[[ GIVEN RECORDS open ]]

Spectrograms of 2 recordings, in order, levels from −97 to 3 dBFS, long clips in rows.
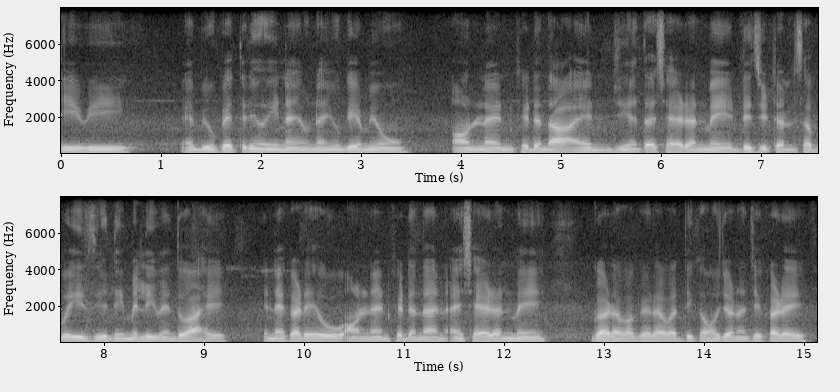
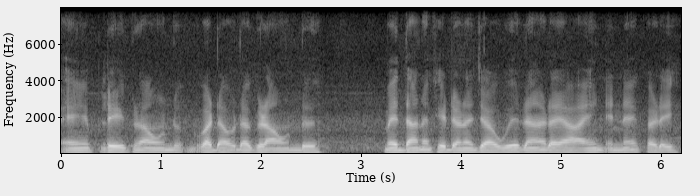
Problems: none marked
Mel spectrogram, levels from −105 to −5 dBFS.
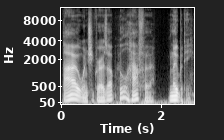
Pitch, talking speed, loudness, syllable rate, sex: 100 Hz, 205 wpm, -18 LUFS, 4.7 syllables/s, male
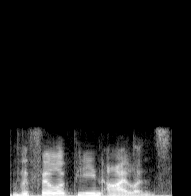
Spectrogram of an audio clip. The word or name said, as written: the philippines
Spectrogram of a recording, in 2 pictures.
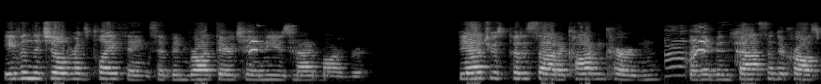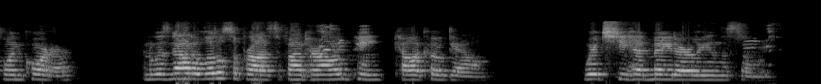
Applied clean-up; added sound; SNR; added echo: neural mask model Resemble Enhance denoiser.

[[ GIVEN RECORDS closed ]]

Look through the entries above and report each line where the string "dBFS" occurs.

Spectrograms of 2 recordings, in order, levels from −97 to 3 dBFS, long clips in rows.
Mel spectrogram, levels from −105 to −5 dBFS.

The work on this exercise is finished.